§ **Work instructions**
An exact copy of every entry is the answer here, with no pictures.

§ **Data supplied**
- - -

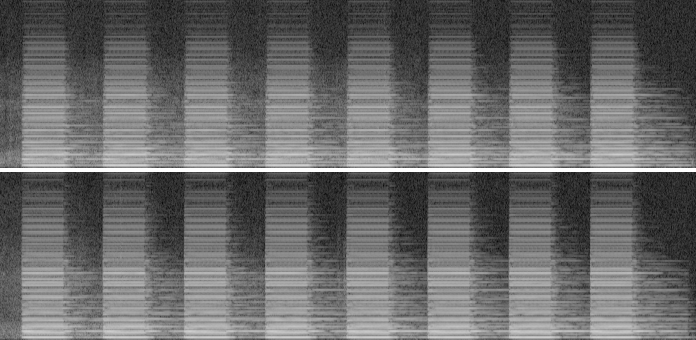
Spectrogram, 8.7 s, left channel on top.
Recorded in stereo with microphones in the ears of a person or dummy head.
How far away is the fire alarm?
About 6.5 m.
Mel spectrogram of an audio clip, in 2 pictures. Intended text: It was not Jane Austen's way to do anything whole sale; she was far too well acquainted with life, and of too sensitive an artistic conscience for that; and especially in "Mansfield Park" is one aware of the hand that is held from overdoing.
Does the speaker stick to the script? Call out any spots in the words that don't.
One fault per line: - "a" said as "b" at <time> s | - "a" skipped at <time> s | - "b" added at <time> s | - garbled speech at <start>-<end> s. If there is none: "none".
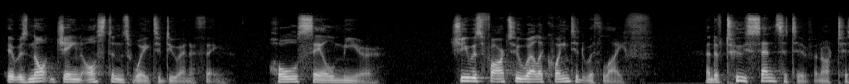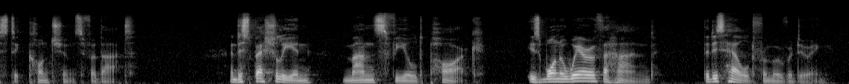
- "whole sale" said as "wholesale mere" at 2.7 s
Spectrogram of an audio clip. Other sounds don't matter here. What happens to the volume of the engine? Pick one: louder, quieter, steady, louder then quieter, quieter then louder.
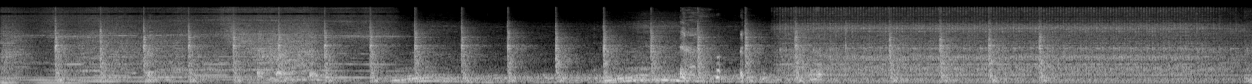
steady.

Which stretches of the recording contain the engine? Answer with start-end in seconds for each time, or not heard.
0.0-12.4.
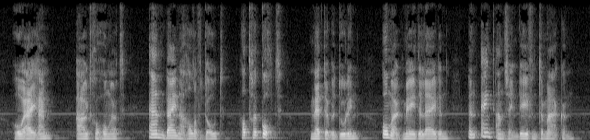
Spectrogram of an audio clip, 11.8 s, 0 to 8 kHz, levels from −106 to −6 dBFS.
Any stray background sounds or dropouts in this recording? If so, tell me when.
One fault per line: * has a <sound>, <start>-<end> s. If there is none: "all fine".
all fine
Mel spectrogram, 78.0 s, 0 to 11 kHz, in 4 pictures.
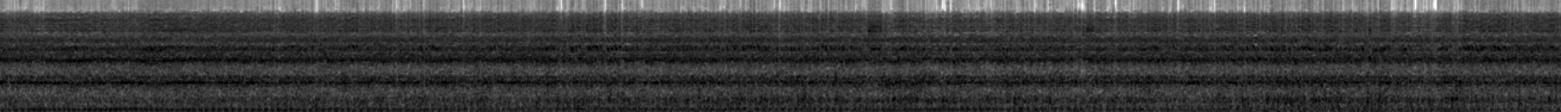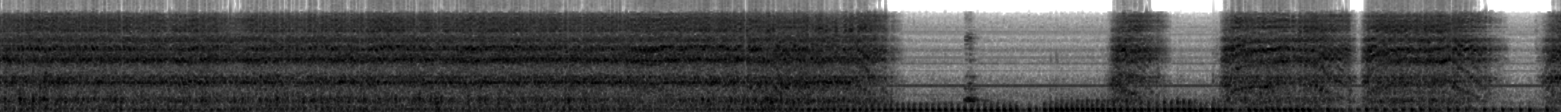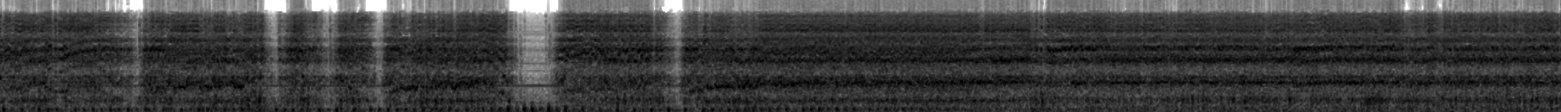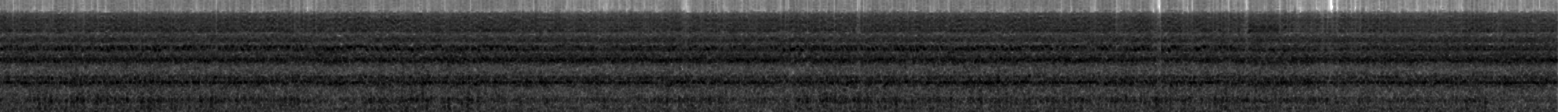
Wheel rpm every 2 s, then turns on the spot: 230, 230, 230, 230, 230, 230, 230, 230, 230, 230, 230, 230, 230, 230, 220, 70, 10, 90, 140, 80, 130, 90, 150, 130, 190, 220, 230, 230, 230, 230, 230, 230, 230, 230, 240, 230, 230, 230, 230.
30-32 46-48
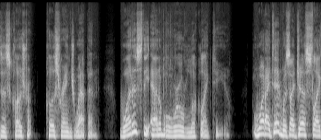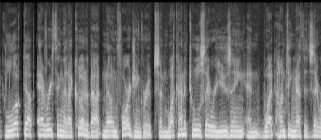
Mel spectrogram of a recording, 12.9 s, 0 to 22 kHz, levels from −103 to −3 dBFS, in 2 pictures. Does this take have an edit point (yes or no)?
yes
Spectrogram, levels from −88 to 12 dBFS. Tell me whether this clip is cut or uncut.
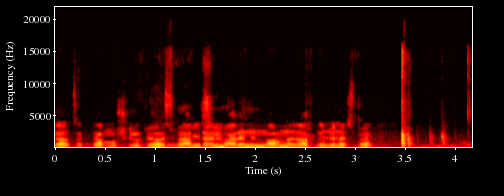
cut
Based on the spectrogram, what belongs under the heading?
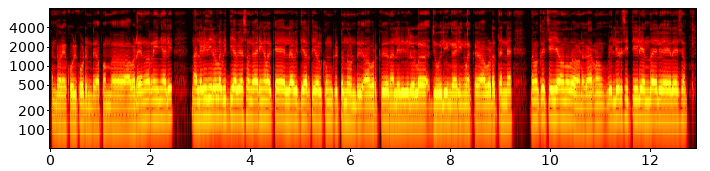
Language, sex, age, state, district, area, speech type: Malayalam, female, 30-45, Kerala, Kozhikode, urban, spontaneous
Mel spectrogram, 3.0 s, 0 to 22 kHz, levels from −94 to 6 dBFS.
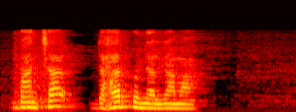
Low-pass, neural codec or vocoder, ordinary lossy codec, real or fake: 7.2 kHz; none; none; real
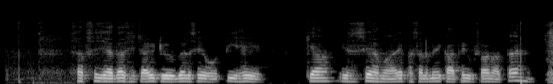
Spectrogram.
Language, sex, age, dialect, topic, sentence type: Hindi, male, 25-30, Awadhi Bundeli, agriculture, question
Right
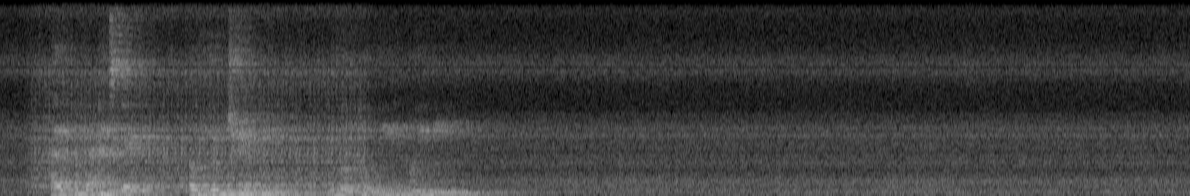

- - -

§ **Result below**
Spectrogram, 8.7 s, left channel on top.
Recorded in stereo with microphones in the ears of a person or dummy head.
How far away is the fire alarm?
About 6.5 m.
Mel spectrogram of an audio clip, in 2 pictures. Intended text: It was not Jane Austen's way to do anything whole sale; she was far too well acquainted with life, and of too sensitive an artistic conscience for that; and especially in "Mansfield Park" is one aware of the hand that is held from overdoing.
Does the speaker stick to the script? Call out any spots in the words that don't.
One fault per line: - "a" said as "b" at <time> s | - "a" skipped at <time> s | - "b" added at <time> s | - garbled speech at <start>-<end> s. If there is none: "none".
- "whole sale" said as "wholesale mere" at 2.7 s
Spectrogram of an audio clip. Other sounds don't matter here. What happens to the volume of the engine? Pick one: louder, quieter, steady, louder then quieter, quieter then louder.
steady.

Which stretches of the recording contain the engine? Answer with start-end in seconds for each time, or not heard.
0.0-12.4.
Spectrogram of an audio clip, 11.8 s, 0 to 8 kHz, levels from −106 to −6 dBFS.
Any stray background sounds or dropouts in this recording? If so, tell me when.
One fault per line: * has a <sound>, <start>-<end> s. If there is none: "all fine".
all fine
Mel spectrogram, 78.0 s, 0 to 11 kHz, in 4 pictures.
Wheel rpm every 2 s, then turns on the spot: 230, 230, 230, 230, 230, 230, 230, 230, 230, 230, 230, 230, 230, 230, 220, 70, 10, 90, 140, 80, 130, 90, 150, 130, 190, 220, 230, 230, 230, 230, 230, 230, 230, 230, 240, 230, 230, 230, 230.
30-32 46-48
Mel spectrogram of a recording, 12.9 s, 0 to 22 kHz, levels from −103 to −3 dBFS, in 2 pictures. Does this take have an edit point (yes or no)?
yes
Spectrogram, levels from −88 to 12 dBFS. Tell me whether this clip is cut or uncut.
cut
Based on the spectrogram, what belongs under the heading?
Language, sex, age, state, district, area, speech type: Malayalam, female, 30-45, Kerala, Kozhikode, urban, spontaneous
Mel spectrogram, 3.0 s, 0 to 22 kHz, levels from −94 to 6 dBFS.
Low-pass, neural codec or vocoder, ordinary lossy codec, real or fake: 7.2 kHz; none; none; real
Spectrogram.
Language, sex, age, dialect, topic, sentence type: Hindi, male, 25-30, Awadhi Bundeli, agriculture, question
Right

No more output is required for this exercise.